Hospitals aren’t the only organizations integrating these complementary services into their offerings. Large medical practices, like Westmed Medical Group, are striving to meet patient demand for these services. “What we have heard from patients is frustration that they have reached the limit of what they can do with traditional medicine. They are looking for an alternative approach that may not require pharmacologic intervention,” says Dr. Sandra Kesh, Westmed’s deputy medical director. And, with all the conflicting information about some of these services, “they are looking for clarity in what’s legitimate,” she says. “There is a spectrum of nontraditional approaches, ranging from those with more scientific support, like acupuncture, to those with little scientific support, like homeopathic bee venom.”
Westmed is creating a Wellness Center, which it hopes to open by the end of 2020. “It will be a programmatic approach,” Kesh says. “A patient will come to our center, meet with an intake coordinator who does an assessment that includes diet, exercise, and lifestyle, and try to focus on the four big problem areas,” which she lists as stress, nutrition, movement, and sleep. “We will match the patient to what can address that need, whether it’s acupuncture, stress management, or a sleep specialist.”
The key to the program, she says, is that it works in collaboration with Westmed’s providers. “We are not telling patients to stop taking their antihypertensive meds.
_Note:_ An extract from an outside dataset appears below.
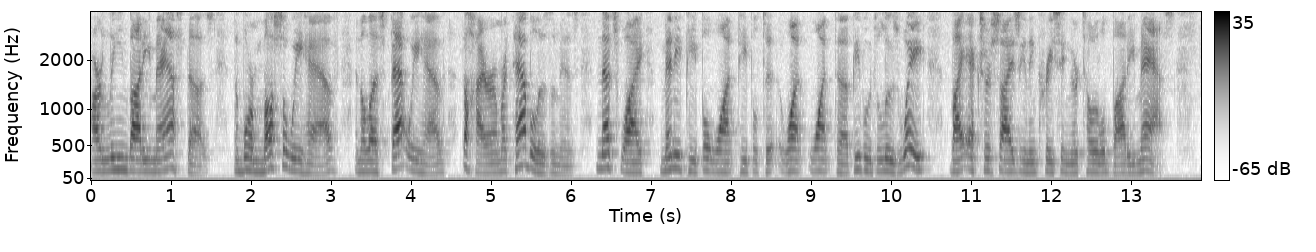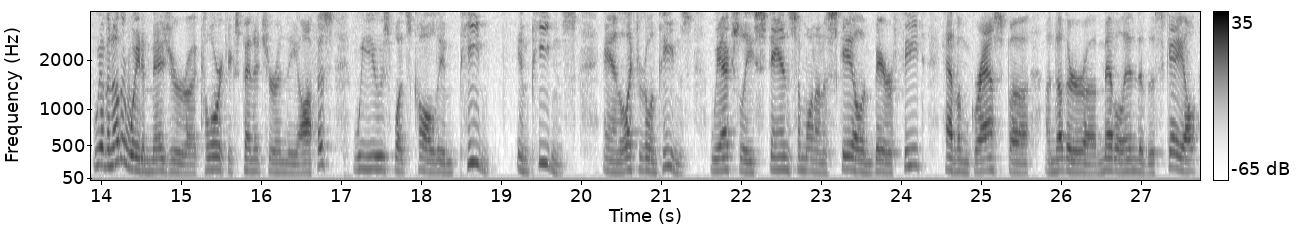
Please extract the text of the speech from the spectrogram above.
our lean body mass does. The more muscle we have and the less fat we have, the higher our metabolism is. And that's why many people want people to want want uh, people to lose weight by exercising and increasing their total body mass. We have another way to measure uh, caloric expenditure in the office. We use what's called impedance impedance and electrical impedance. We actually stand someone on a scale in bare feet, have them grasp uh, another uh, metal end of the scale,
We are looking for ways to supplement the approach if their conditions cannot be adequately controlled with medication,” Kesh explains. “A 15-minute office visit is not enough time to get into the nitty-gritty of diet. That conversation takes time if you want to do it right. And that holistic approach is something you don’t see often but that a lot of patients are looking for.”
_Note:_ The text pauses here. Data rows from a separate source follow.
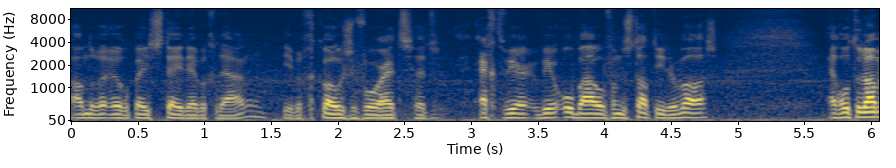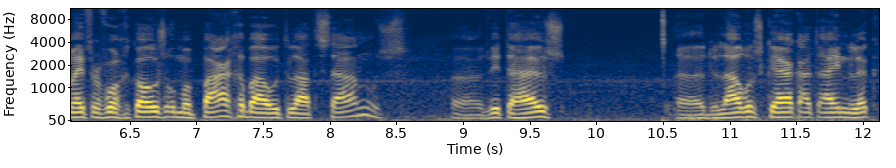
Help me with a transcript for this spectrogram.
andere Europese steden hebben gedaan. Die hebben gekozen voor het, het echt weer, weer opbouwen van de stad die er was. Rotterdam heeft ervoor gekozen om een paar gebouwen te laten staan. Dus, eh, het Witte Huis, eh, de Laurenskerk uiteindelijk.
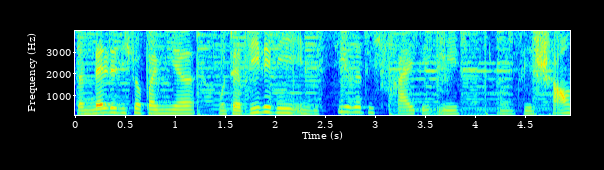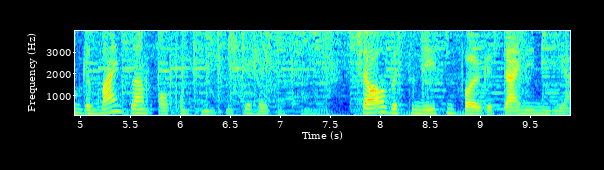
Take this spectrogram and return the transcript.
dann melde dich doch bei mir unter www.investiere-dich-frei.de und wir schauen gemeinsam, ob und wie ich dir helfen kann. Ciao, bis zur nächsten Folge, deine Emilia.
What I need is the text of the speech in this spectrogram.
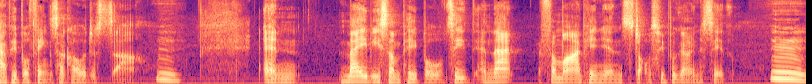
how people think psychologists are. Hmm. And maybe some people see, and that, from my opinion, stops people going to see them. Hmm.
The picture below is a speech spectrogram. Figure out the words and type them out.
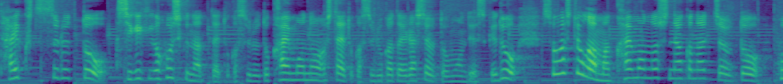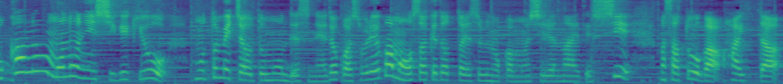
退屈すると刺激が欲しくなったりとかすると買い物したりとかする方いらっしゃると思うんですけどそういう人がま買い物しなくなっちゃうと他のものに刺激を求めちゃうと思うんですね。だからそれがまお酒だったりするのかもしれないですし、まあ、砂糖が入った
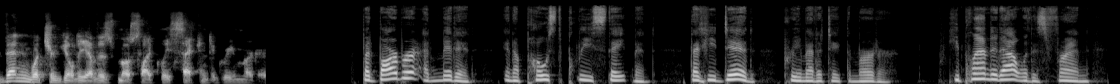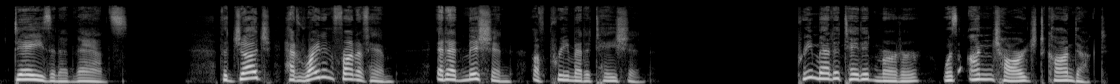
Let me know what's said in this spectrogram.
then what you're guilty of is most likely second degree murder. But Barber admitted in a post plea statement that he did premeditate the murder. He planned it out with his friend days in advance. The judge had right in front of him an admission of premeditation. Premeditated murder was uncharged conduct,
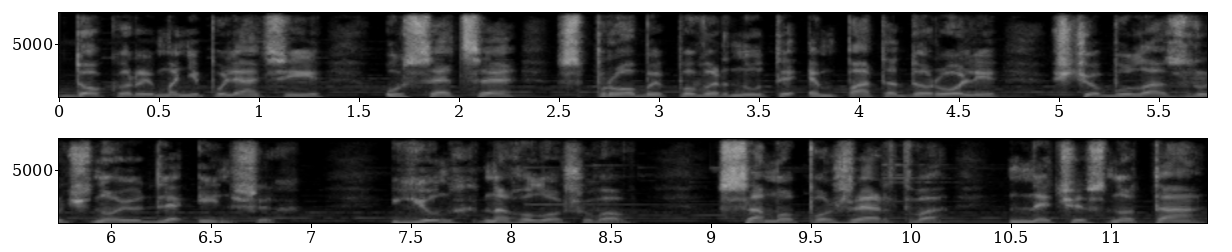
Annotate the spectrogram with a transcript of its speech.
докори маніпуляції усе це спроби повернути емпата до ролі, що була зручною для інших. Юнг наголошував: самопожертва не чеснота,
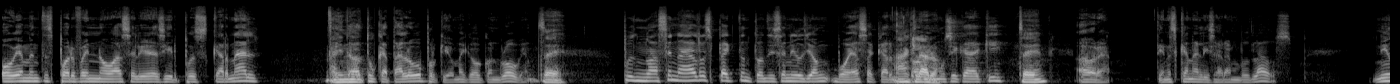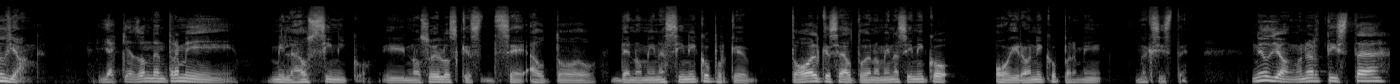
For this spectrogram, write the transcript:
Obviamente Spotify no va a salir a decir, pues carnal, ahí te no- tu catálogo porque yo me quedo con Rogan Sí, pues no hace nada al respecto. Entonces dice Neil Young, voy a sacar Ah, toda claro. mi música de aquí. sí. Ahora, tienes que analizar ambos lados. Neil Young. Y aquí es donde entra mi, mi lado cínico. Y no soy de los que se autodenomina cínico porque todo el que se autodenomina cínico o irónico para mí no existe. Neil Young, un artista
“Some patients are looking for a more ‘natural’ approach to their health.”
—Dr. Minerva Santos, CareMount Medical
Physicians at other practices are embracing integrated medicine, as well. Dr. Stephen Thorp, a pain medicine specialist affiliated with Sleepy Hollow’s Northwell Phelps Hospital, prefers the term “functional medicine” — therapies that get at the root cause of pain. He asks his patients about their diets, exercise, and sleep habits, among other things, to “try to empower people to take care of their own health,” he says. “Education is the number-one thing.” He refers patients to the appropriate source — nutritionist, sleep specialist, physical therapist. The hospital has advanced physical therapy tools, too, including a pool equipped with bicycles for aqua-therapy. “I talk about the pros and cons of all these things,” says Thorpe, “then I let them decide what is best for them. Medicine is as much an art as it is a science, and what’s right for one person is not necessarily right for another. I tell them: ‘This may or may not serve you; that’s why we need to keep exploring.’”
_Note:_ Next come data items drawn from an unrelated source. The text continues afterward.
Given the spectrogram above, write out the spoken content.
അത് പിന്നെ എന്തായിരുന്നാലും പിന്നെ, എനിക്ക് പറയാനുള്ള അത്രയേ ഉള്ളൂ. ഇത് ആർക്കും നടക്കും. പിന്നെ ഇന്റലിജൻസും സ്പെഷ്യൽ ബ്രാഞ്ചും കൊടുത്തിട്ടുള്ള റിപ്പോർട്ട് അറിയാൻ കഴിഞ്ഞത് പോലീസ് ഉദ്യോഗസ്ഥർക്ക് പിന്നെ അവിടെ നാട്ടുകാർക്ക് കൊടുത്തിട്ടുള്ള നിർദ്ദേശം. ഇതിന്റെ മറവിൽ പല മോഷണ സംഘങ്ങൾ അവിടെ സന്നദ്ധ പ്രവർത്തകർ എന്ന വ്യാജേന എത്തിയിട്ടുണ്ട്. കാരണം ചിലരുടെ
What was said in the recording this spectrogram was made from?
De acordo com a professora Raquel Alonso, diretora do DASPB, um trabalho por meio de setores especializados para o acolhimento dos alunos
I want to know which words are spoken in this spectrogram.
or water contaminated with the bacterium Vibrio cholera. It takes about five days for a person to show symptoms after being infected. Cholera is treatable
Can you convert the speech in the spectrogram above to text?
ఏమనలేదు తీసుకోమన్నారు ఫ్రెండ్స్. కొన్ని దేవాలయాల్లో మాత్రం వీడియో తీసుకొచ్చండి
At CareMount Medical, internal medicine physician Dr. Minerva Santos specializes in integrative medicine at the practice’s Jefferson Valley office. She offers herbal and homeopathic therapies, stresses the importance of meditation, and advises patients about daily supplements. She also refers patients to acupuncture, energy medicine, and reiki practitioners in the area. “The driving force, I believe, is the opting out of prescribed medications,” she says. “Patients feel overmedicated, suffering side effects, and the cost for medications can be prohibitive for some. Some patients are looking for a more ‘natural’ approach to their health.”
She and others like her believe that as more research studies support anecdotal evidence for these alternative therapies, more patients and doctors will take them seriously. “I believe this is a trend that is here to stay,” she says.
Freelance writer David Levine is a frequent contributor to 914INC.